= Task prompt =
After locating "Speech in the" in the listing below, copy that line and each one after it exactly, ending with the line that has "What's being said in this spectrogram?".

= Source records =
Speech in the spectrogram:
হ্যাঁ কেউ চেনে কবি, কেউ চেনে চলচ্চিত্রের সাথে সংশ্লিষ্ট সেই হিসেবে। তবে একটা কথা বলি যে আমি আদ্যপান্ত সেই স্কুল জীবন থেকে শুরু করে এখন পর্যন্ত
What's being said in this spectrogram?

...

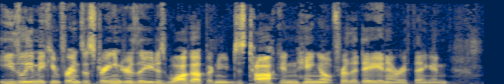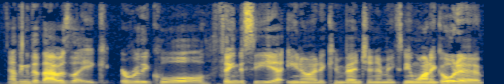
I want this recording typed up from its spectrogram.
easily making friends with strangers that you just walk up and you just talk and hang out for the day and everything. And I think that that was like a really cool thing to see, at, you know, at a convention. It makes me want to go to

= Task solution =
Speech in the spectrogram:
হ্যাঁ কেউ চেনে কবি, কেউ চেনে চলচ্চিত্রের সাথে সংশ্লিষ্ট সেই হিসেবে। তবে একটা কথা বলি যে আমি আদ্যপান্ত সেই স্কুল জীবন থেকে শুরু করে এখন পর্যন্ত
What's being said in this spectrogram?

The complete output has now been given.